> [TASK DETAILS] If pictures appear in the lines below, skip them and copy exactly the lines from the one containing "Recorded in stereo" through the one containing "Spectrogram analysis", and nothing else.

> [EXERCISE DATA]
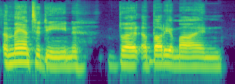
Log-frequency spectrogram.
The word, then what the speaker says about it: amantadine: Oh, Jesus Christ, a man to dine. It was awful. So now I pronounce it in my head, amantadine, but it's called amantadine, and it was developed for people with Parkinson's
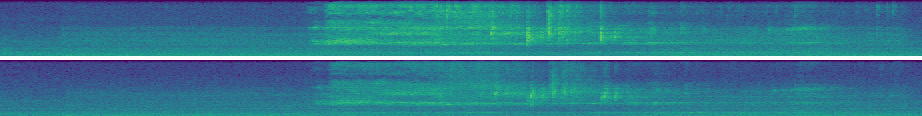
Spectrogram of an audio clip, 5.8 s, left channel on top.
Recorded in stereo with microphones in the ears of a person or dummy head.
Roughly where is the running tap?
Left.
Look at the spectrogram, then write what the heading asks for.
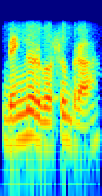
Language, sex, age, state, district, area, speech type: Kannada, male, 18-30, Karnataka, Bangalore Rural, urban, conversation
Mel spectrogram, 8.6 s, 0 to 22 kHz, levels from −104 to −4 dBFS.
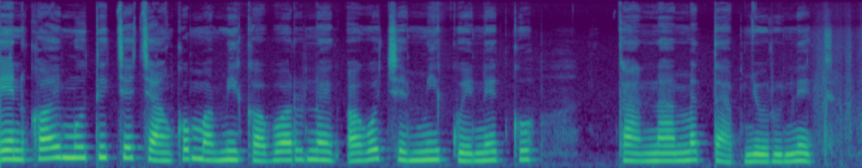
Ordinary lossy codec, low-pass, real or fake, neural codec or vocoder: none; none; real; none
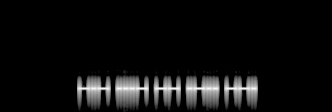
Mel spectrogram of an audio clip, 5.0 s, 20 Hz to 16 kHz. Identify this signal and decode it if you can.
Morse code, heard as a keyed tone, about 25 wpm, 700 Hz. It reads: KVMLG
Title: Code Groups - 5 Letters - 25wpm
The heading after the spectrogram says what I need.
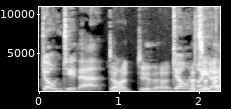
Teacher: when you have words like don't or can't, often American English speakers drop the T entirely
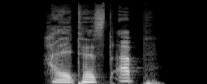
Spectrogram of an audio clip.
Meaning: second-person singular subjunctive I of abhalten
- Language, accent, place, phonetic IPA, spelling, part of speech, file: German, Germany, Berlin, [ˌhaltəst ˈap], haltest ab, verb, De-haltest ab.ogg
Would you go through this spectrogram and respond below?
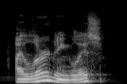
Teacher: consonants and vowels get connected in most cases, so it's not “learned English”, it's more like “learn dEnglish.” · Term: word connections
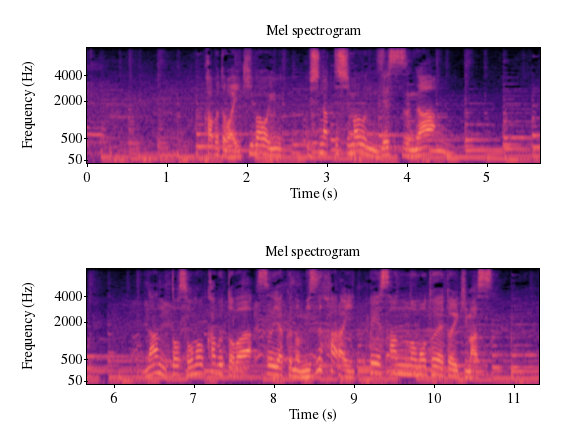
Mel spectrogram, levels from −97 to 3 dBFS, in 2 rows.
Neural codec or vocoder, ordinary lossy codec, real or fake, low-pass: none; none; real; none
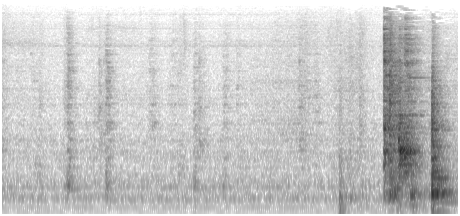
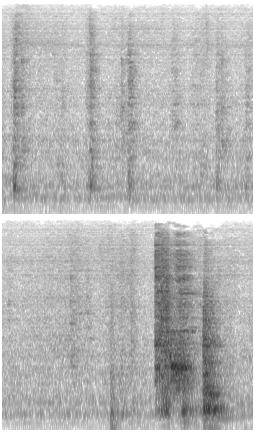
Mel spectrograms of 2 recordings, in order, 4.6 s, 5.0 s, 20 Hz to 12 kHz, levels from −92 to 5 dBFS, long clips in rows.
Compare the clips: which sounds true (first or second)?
first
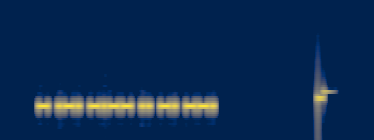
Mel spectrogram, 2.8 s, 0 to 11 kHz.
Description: Morse code, heard as a keyed tone, about 50 wpm, 700 Hz. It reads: TRYING
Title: Sets of 2 Words - New Word Drill - 50wpm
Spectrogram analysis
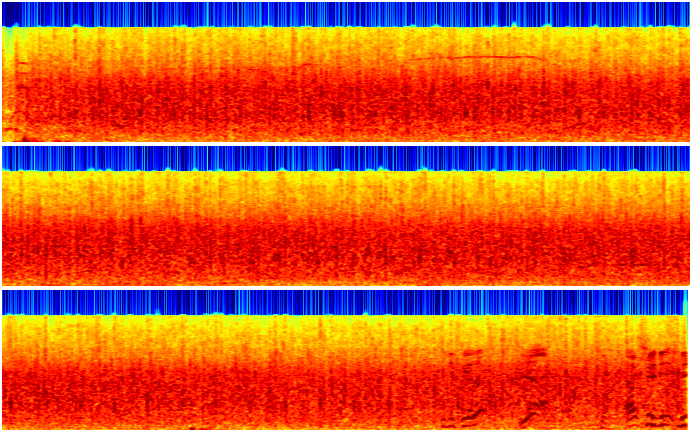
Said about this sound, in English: This is the first time I felt applause on the vest. It's nice. It's like a massage.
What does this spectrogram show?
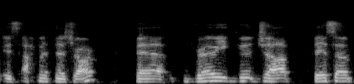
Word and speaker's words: Ahmad Najjar: so uh first things first my name is ahmed najar a very good job faisal pronouncing my name uh so i'm based in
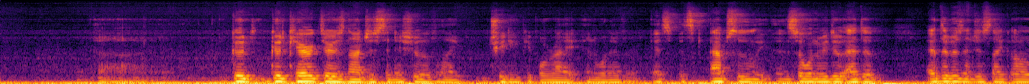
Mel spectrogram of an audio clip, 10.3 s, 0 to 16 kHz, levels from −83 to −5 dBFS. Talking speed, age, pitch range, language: 175 wpm, 20-39, 95-110 Hz, English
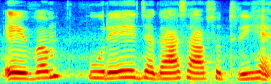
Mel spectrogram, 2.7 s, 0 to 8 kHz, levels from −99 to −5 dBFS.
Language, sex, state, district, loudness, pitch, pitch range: Hindi, female, Chandigarh, Chandigarh, -15 LUFS, 230 Hz, 210-290 Hz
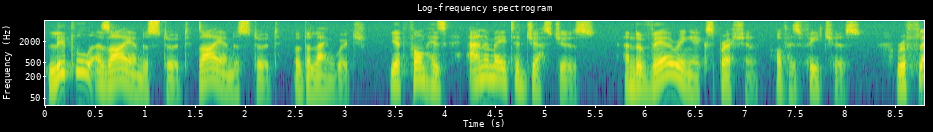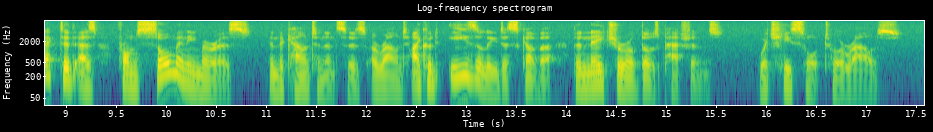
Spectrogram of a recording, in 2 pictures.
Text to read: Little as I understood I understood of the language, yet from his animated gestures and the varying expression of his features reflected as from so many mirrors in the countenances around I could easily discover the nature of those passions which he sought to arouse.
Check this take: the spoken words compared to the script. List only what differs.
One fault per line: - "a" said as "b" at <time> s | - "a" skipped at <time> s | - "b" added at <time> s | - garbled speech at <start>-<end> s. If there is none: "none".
none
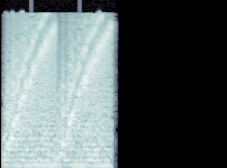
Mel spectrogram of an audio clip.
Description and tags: A break-noice I created using the Grain app.
Break, sfx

> [ANSWER SECTION]
Recorded in stereo with microphones in the ears of a person or dummy head.
Roughly where is the running tap?
Left.
Look at the spectrogram, then write what the heading asks for.
Language, sex, age, state, district, area, speech type: Kannada, male, 18-30, Karnataka, Bangalore Rural, urban, conversation
Mel spectrogram, 8.6 s, 0 to 22 kHz, levels from −104 to −4 dBFS.
Ordinary lossy codec, low-pass, real or fake, neural codec or vocoder: none; none; real; none
Mel spectrogram of an audio clip, 5.0 s, 20 Hz to 16 kHz. Identify this signal and decode it if you can.
Morse code, heard as a keyed tone, about 25 wpm, 700 Hz. It reads: KVMLG
Title: Code Groups - 5 Letters - 25wpm
The heading after the spectrogram says what I need.
Teacher: when you have words like don't or can't, often American English speakers drop the T entirely
Spectrogram of an audio clip.
Meaning: second-person singular subjunctive I of abhalten
- Language, accent, place, phonetic IPA, spelling, part of speech, file: German, Germany, Berlin, [ˌhaltəst ˈap], haltest ab, verb, De-haltest ab.ogg
Would you go through this spectrogram and respond below?
Teacher: consonants and vowels get connected in most cases, so it's not “learned English”, it's more like “learn dEnglish.” · Term: word connections
Mel spectrogram, levels from −97 to 3 dBFS, in 2 rows.
Neural codec or vocoder, ordinary lossy codec, real or fake, low-pass: none; none; real; none
Mel spectrograms of 2 recordings, in order, 4.6 s, 5.0 s, 20 Hz to 12 kHz, levels from −92 to 5 dBFS, long clips in rows.
Compare the clips: which sounds true (first or second)?
first
Mel spectrogram, 2.8 s, 0 to 11 kHz.
Description: Morse code, heard as a keyed tone, about 50 wpm, 700 Hz. It reads: TRYING
Title: Sets of 2 Words - New Word Drill - 50wpm
Spectrogram analysis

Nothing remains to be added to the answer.